One of the most common (and unwanted) side-effects of using THC is anxiety. The ‘high’ is sometimes too strong for some people to handle, which results in mild states of distress, and in some cases even paranoia.
However, the weaker output of Delta 8 is what makes it perfect for anxiety treatment specifically. The ‘high’ a person would normally achieve after using it is both calmer and more focused, which in most cases helps the person become more stable.
If used in smaller doses while being cognizant of potential side effects, a person can easily reduce their anxiety level by using Delta 8 by vaping, smoking, or via consumption of products that contain it (cookies, oil, and such).
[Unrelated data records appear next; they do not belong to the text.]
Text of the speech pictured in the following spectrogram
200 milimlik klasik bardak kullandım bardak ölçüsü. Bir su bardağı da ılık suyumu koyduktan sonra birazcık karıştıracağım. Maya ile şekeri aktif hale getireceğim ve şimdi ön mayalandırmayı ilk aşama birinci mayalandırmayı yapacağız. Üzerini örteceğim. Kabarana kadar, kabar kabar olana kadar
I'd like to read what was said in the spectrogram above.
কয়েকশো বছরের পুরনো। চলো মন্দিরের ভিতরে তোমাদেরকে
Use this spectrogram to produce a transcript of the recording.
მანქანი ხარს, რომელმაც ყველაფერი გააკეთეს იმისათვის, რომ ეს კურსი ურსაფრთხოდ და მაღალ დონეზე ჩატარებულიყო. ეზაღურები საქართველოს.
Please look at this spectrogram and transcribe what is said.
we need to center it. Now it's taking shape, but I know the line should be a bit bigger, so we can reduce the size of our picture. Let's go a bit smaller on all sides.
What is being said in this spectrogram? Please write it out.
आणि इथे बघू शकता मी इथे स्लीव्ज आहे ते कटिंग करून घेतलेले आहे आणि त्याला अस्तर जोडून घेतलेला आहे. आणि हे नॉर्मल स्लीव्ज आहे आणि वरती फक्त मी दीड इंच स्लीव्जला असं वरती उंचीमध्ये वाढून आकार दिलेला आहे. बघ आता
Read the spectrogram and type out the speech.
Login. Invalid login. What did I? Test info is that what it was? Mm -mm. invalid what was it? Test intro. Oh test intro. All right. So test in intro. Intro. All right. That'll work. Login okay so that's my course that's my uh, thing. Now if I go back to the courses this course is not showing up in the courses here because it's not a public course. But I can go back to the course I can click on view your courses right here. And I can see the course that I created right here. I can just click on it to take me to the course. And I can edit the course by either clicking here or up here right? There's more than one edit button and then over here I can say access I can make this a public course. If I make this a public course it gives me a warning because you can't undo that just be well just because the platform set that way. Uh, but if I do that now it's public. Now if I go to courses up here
Is Delta 8 addictive or harmful?
The vast majority of THC advocates argue that Delta 9 is by all means not addictive. The same can be said for Delta 8, although with even stronger argumentations.
First and foremost, Delta 8 is much weaker than ‘THC’. Our bodies are also capable of digesting it more easily, not to mention filter it more rapidly. However, the minimal side-effects may lead some people into thinking that it’s a completely harmless substance.
One of the most dangerous things about Delta 8 is its ability to ‘hide’ within portions of degrading strains of Delta 9. In a sense, Delta 9 contains Delta 8 within itself after it’s harvested and stored. A ‘bad batch’ of Delta 8 that includes a hint of Delta 9 can be potentially harmful.
When Delta 8 is used alongside with THC some people may experience an increase in blood pressure. More severe cases may include the constriction of blood vessels.
Even though this is generally alarming, another harmful element of this scenario is that the typical follow-up results in a dramatic decrease in the person’s blood pressure. Luckily, this side-effect has only been noted in animals, although it’s too soon to rule out the possibility of similar effects happening to humans.